TEHRAN, Young Journalists Club (YJC) - The 10 included five Pakistanis killed in the clash in the eastern province of Nangarhar, the official said, adding, "We finished the operation and will now follow the ceasefire plan."
Four people were killed and five wounded by unidentified gunmen in a separate attack on a lawmaker's Nangarhar home on Friday. The lawmaker was not at home at the time.
The ceasefire was welcomed by the United Nations, the United States and NATO, but some independent analysts expressed scepticism, with one diplomat calling it a "one-sided love story" as the Taliban, who have yet to respond, are deemed unlikely to reciprocate.
Some diplomats said it came as a bit of a surprise, showing that at one level the government wanted intensified air strikes, but on another it was offering an olive branch.
Security officials said they would suspend operations against the Taliban in line with the ceasefire, but would respond firmly if attacked, Reuters reported.
Afghan President Ashraf Ghani announced for the first time an unconditional ceasefire with the Taliban coinciding with Eid, the end of the Muslim fasting month, but excluding other militant groups, such as Daesh.
"It is not a laying-down of arms," a senior official told Reuters.

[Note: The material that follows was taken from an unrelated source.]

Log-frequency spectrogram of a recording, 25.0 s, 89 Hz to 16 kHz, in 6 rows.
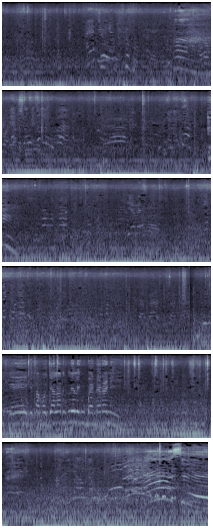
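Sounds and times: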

The ceasefire followed a meeting of Islamic clerics this week that declared a fatwa, or ruling, against suicide bombings, one of which, claimed by Daesh, killed 14 people at the entrance to the clerics' peace tent in Kabul.